Booksellers are also becoming more innovative in their approaches. They have online stores, pop-up locations and often focus their stores to specific categories of readers. One such store is All She Wrote Books, an intersectional feminist and queer bookstore that opened in Somerville in 2020, which stocks books by female, LGBTQ+ and non-binary authors.

Social media is also helping to sell books. If you search “bookstore boston” on TikTok, you'll find videos with views totalling 2.5 million.

“Stores often create displays around books popular on TikTok,” Hill said. “I think it speaks to the evolution of independent bookstores that they're learning how to optimize what they do through technology that used to be seen as other and different than what an individual store was all about, but is very much part of the new landscape.”

Ownership of bookstores is becoming more diverse, as well. Ninety-six of the new stores that have opened nationwide during the pandemic are owned by people of color, Hill said.

Bookstores offer a sense of community and culture for neighborhoods, Hill said. They often support local schools through donations, host author visits, promote literacy and champion diverse voices.

“There was a lot of isolation experienced during this pandemic that I think has made people really hungry to be back together in meaningful ways and to connect with other human beings. And I think independent bookstores offer that,” she said.

Roy Kamada, chair of the writing, literature and publishing department at Emerson College, said Boston has always been a literature-centric city. Many authors call the area home, and it's host to reading events such as the Boston Book Festival. Kamada said it's only natural that Boston is a good town for bookstores.

These shops help anchor communities, Kamada said, hosting writers and bringing readers together. “The intimacy of the bookstore space is something that's really important.”

Beth Ineson, executive director of the New England Independent Booksellers Association, said New England has historically been a challenging place to open independent retail stores because of how expensive commercial real estate is. But there has been a boom across the region as the pandemic opened up a lot of retail space, and the "Shop Local" movement has encouraged consumers to support these businesses.

The Civic Economics report “Unfulfilled,” created in collaboration with the ABA, found that shopping with independent bookstores creates four times more local economic activity than shopping with Amazon.

“People started to understand the importance of independent retail on their main streets and what their downtowns look like,” Ineson said. “Bookstores tend to be a sort of beating heart of that particular retail space. And if people want a dynamic cultural institution like a bookstore on their main street, they realize that they have to shop there. They have to buy books there.”

“There is no algorithm like a bookseller on the floor of a bookstore to help you discover what you want and to help you have conversations about what you're looking for,” Ineson said. “Any online retailer's algorithm just isn't the same.”

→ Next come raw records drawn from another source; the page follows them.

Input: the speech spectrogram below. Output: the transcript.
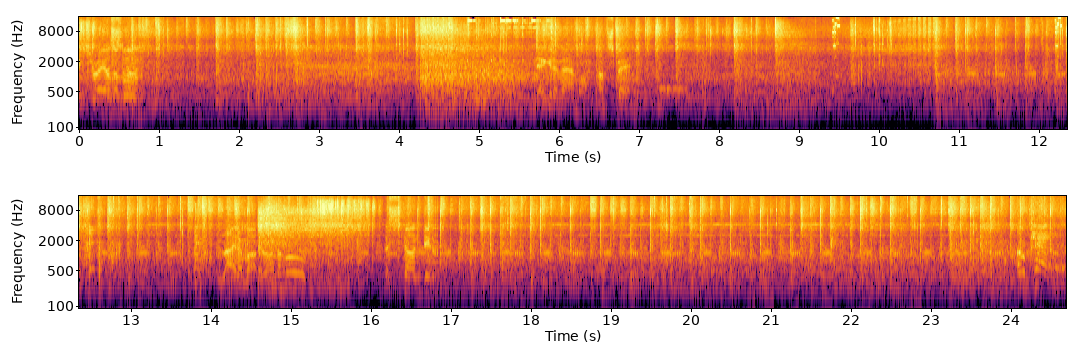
X-ray on the move. Ammo. I'm spent. Light 'em up. They're on the move. The stun didn't... Okay.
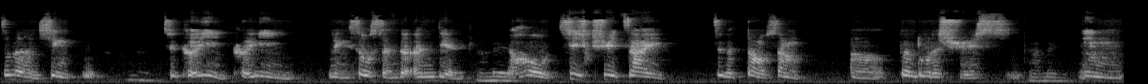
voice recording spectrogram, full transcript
真的很幸福，嗯。是、嗯、可以可以领受神的恩典，嗯、然后继续在这个道上呃更多的学习，嗯，嗯，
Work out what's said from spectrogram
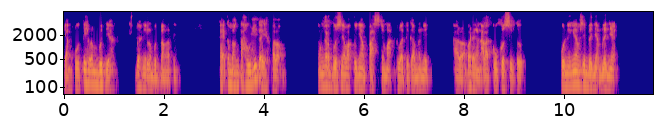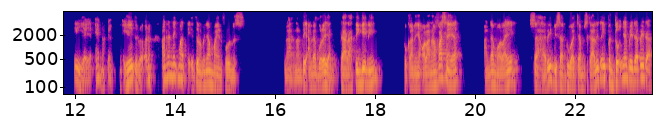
Yang putih lembut ya. Udah nih lembut banget nih. Kayak kembang tahu juga ya kalau ngerebusnya waktunya pas cuma 2-3 menit apa dengan alat kukus itu kuningnya masih belenyak-belenyak. Iya ya, enak ya. Itu loh. Anda nikmati, itu namanya mindfulness. Nah, nanti Anda boleh yang darah tinggi nih, bukan hanya olah nafasnya ya. Anda mulai sehari bisa dua jam sekali, tapi bentuknya beda-beda.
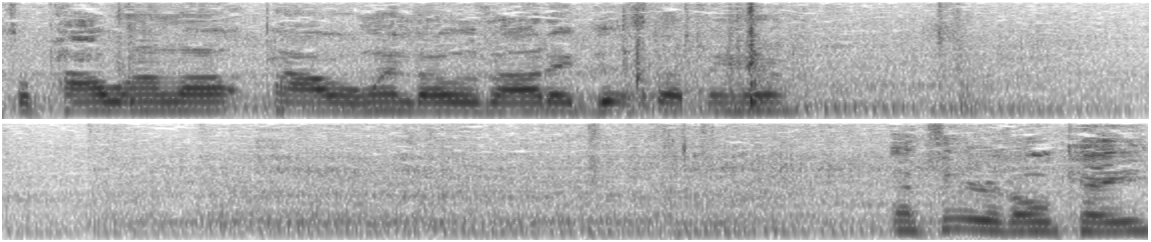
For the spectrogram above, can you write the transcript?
So power unlock, power windows, all that good stuff in here. Interior is okay.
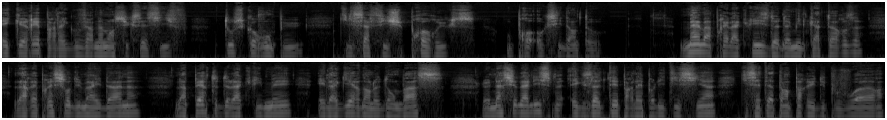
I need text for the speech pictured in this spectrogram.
écœurés par les gouvernements successifs, tous corrompus, qu'ils s'affichent pro-russes ou pro-occidentaux. Même après la crise de 2014, la répression du Maïdan, la perte de la Crimée et la guerre dans le Donbass, le nationalisme exalté par les politiciens qui s'étaient emparés du pouvoir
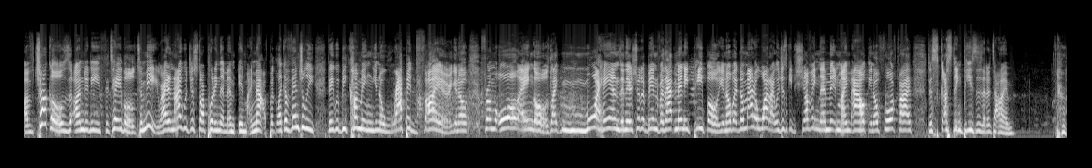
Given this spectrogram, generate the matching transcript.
of chuckles underneath the table to me, right? And I would just start putting them in, in my mouth. But like eventually they would be coming, you know, rapid fire, you know, from all angles, like more hands than there should have been for that many people, you know. But no matter what, I would just keep shoving them in my mouth, you know, four or five disgusting pieces at a time.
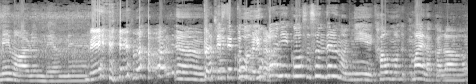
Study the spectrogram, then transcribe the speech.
目もあるんだよね。目はうん。だってこう横にこう進んでるのに顔も前だから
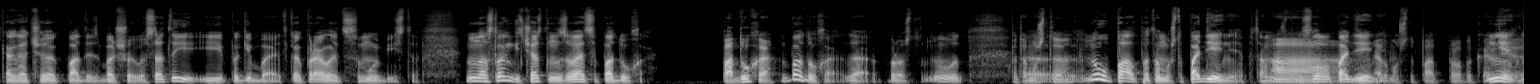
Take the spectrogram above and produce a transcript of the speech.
когда человек падает с большой высоты и погибает, как правило, это самоубийство. Ну, на сленге часто называется подуха. Подуха? Подуха, да, просто. Ну, вот, Потому э, что... Ну, упал, потому что падение, потому что А, слово падение. Я думал, что по- про- какая-то Нет, с нет,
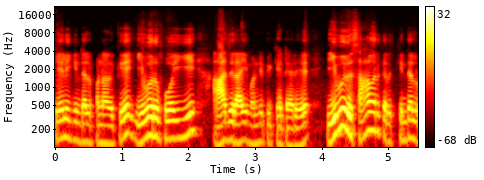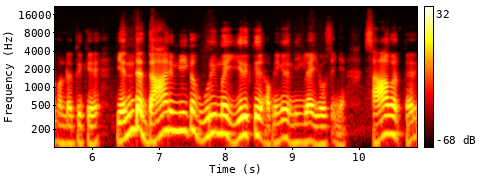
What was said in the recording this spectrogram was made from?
கேலி கிண்டல் பண்ணதுக்கு இவர் போய் ஆஜராகி மன்னிப்பு கேட்டார். இவர் சாவர்கர் கிண்டல் பண்ணுறதுக்கு எந்த தார்மீக உரிமை இருக்குது அப்படிங்கிறத நீங்களே யோசிங்க. சாவர்கர்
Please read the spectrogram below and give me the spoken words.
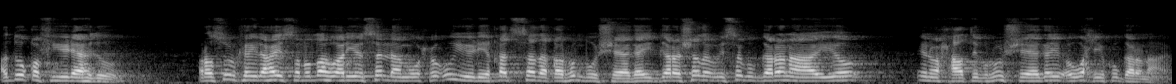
hadduu qof yidhaahdo rasuulka ilaahay sala allahu alayh wasalam wuxuu u yidhi qad sadaqa run buu sheegay garashada uu isagu garanaayo inuu xaatib run sheegay oo waxyi ku garanaayo.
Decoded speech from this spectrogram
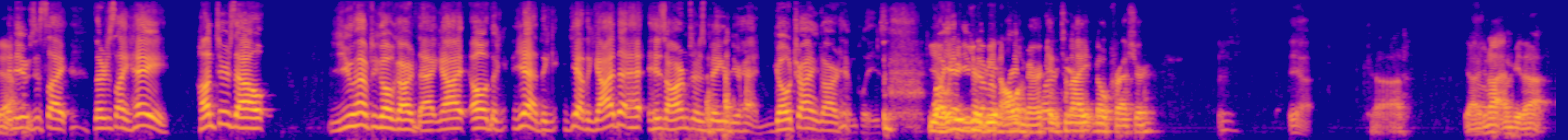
Yeah. And he was just like, they're just like, hey, Hunter's out. You have to go guard that guy. Oh, the yeah, the yeah, the guy that ha- his arms are as big as your head. Go try and guard him, please. Yeah, Oh, yeah, you're you to be an All American tonight. No pressure. Yeah. God. Yeah, I do Oh, not envy that.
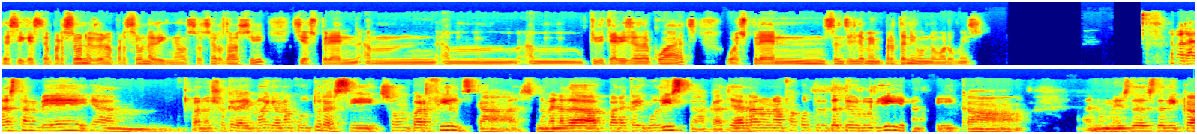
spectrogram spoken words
de si aquesta persona és una persona digna del sacerdoci, si es pren amb, amb, amb criteris adequats o es pren senzillament per tenir un número més. De vegades també, eh, bueno, això que dèiem, no? hi ha una cultura, si són perfils que és una mena de paracaigudista, que aterren una facultat de teologia i que només es dedica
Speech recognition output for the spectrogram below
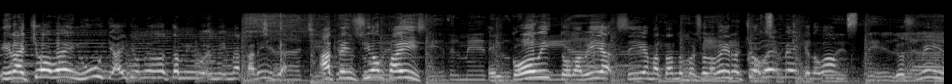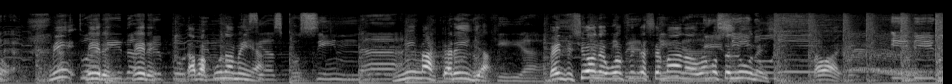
Y Rachó, ven, huya. ¡Ay, Dios mío, ¿dónde está mi, mascarilla? Atención, país. El COVID todavía sigue matando personas. Ven, Rachó, ven, ven, que nos vamos. Dios mío. Mi, miren, miren, la vacuna mía. Mi mascarilla. Bendiciones, buen fin de semana. Nos vemos el lunes. Bye, bye.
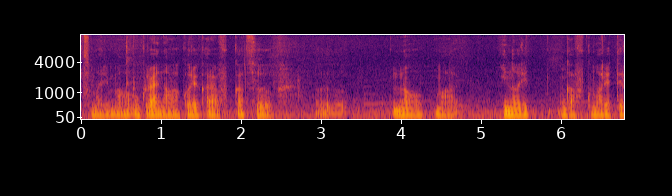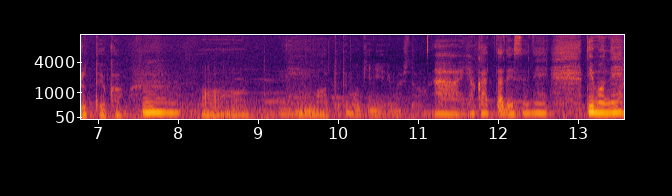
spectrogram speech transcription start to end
つまり、まあ、ウクライナはこれから復活の、まあ、祈りが含まれてるっていうか、うん、あまあ、とても気に入りました。あよかったですね。でもね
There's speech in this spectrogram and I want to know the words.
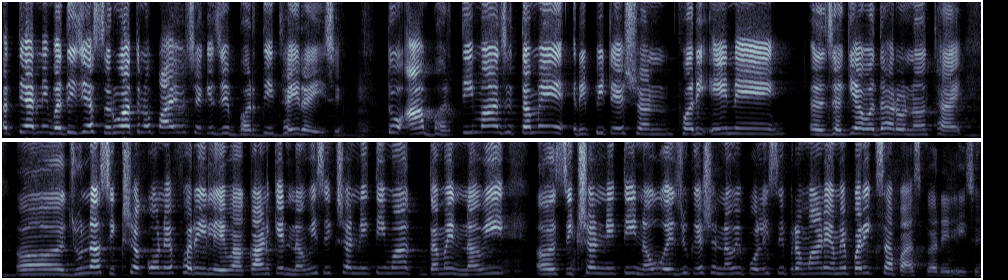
અત્યારની બધી જે શરૂઆતનો પાયો છે કે જે ભરતી થઈ રહી છે તો આ ભરતીમાં જ તમે રિપીટેશન ફરી એને જગ્યા વધારો ન થાય જૂના શિક્ષકોને ફરી લેવા કારણ કે નવી શિક્ષણ નીતિમાં તમે નવી શિક્ષણ નીતિ નવું એજ્યુકેશન નવી પોલિસી પ્રમાણે અમે પરીક્ષા પાસ કરેલી છે.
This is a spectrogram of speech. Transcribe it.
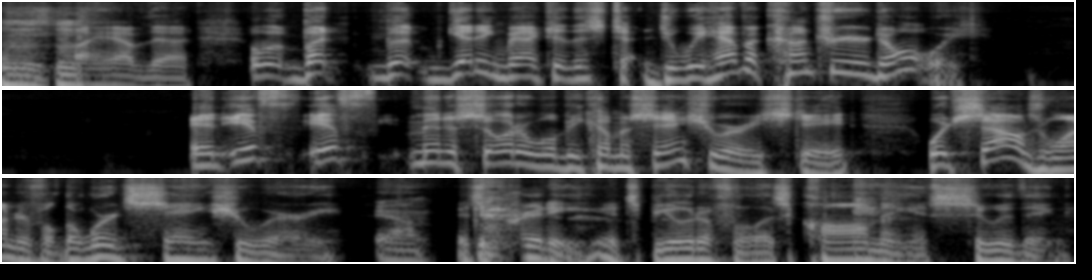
Mhm. I have that. Oh, But but getting back to this, t- do we have a country or don't we? And if if Minnesota will become a sanctuary state, which sounds wonderful, the word sanctuary, Yeah. it's pretty, it's beautiful, it's calming, it's soothing.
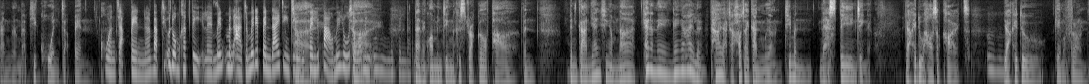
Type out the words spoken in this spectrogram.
การเมืองแบบที่ควรจะเป็น ควรจะเป็นนะแบบที่อุดมคติเลยไม่มันอาจจะไม่ได้เป็นได้จริงใช่ๆหรือเป็นหรือเปล่าไม่รู้แต่ว่ามันใช่อืมมันเป็นแบบแต่ในความเป็นจริงมันคือ struggle of power เป็น เป็นการแย่งชิงอำนาจ แค่นั้นเองง่าย ๆ เลย ถ้าอยากจะเข้าใจการเมืองที่มัน nasty จริงๆอะอยากให้ดู House of Cards อยากให้ดู Game of Thrones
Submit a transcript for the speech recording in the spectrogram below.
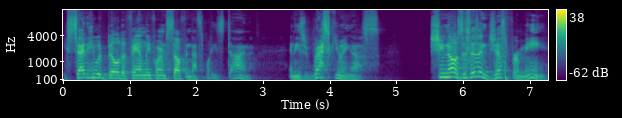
He said he would build a family for himself, and that's what he's done. And he's rescuing us. She knows this isn't just for me.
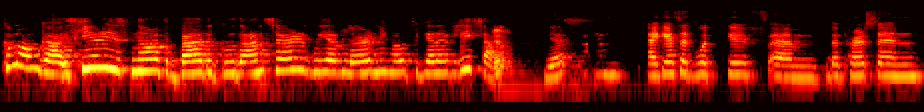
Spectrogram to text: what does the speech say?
Come on, guys. Here is not a bad, a good answer. We are learning all together. Lisa. Yeah. Yes. Um, I guess it would give um, the person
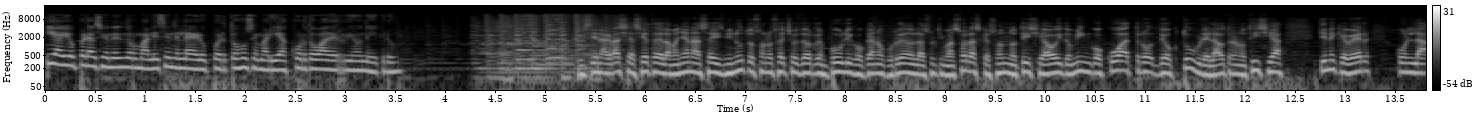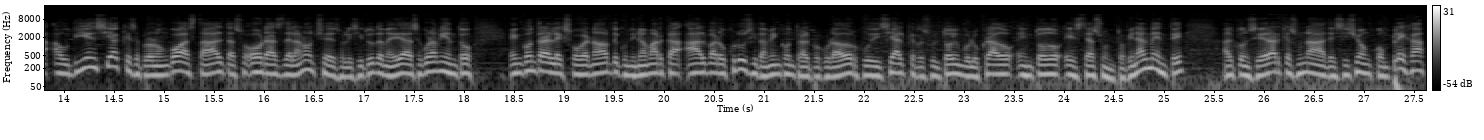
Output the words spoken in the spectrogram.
y hay operaciones normales en el aeropuerto José María Córdoba de Río Negro. Cristina, gracias. Siete de la mañana, seis minutos son los hechos de orden público que han ocurrido en las últimas horas, que son noticia hoy domingo 4 de octubre. La otra noticia tiene que ver con la audiencia que se prolongó hasta altas horas de la noche de solicitud de medida de aseguramiento en contra del exgobernador de Cundinamarca, Álvaro Cruz, y también contra el procurador judicial que resultó involucrado en todo este asunto. Finalmente, al considerar que es una decisión compleja,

This is the first article of the ongoing series "Shelf Life," where GBH News' Haley Lerner will profile local, independent bookstores. Up next: Beacon Hill Books & Cafe.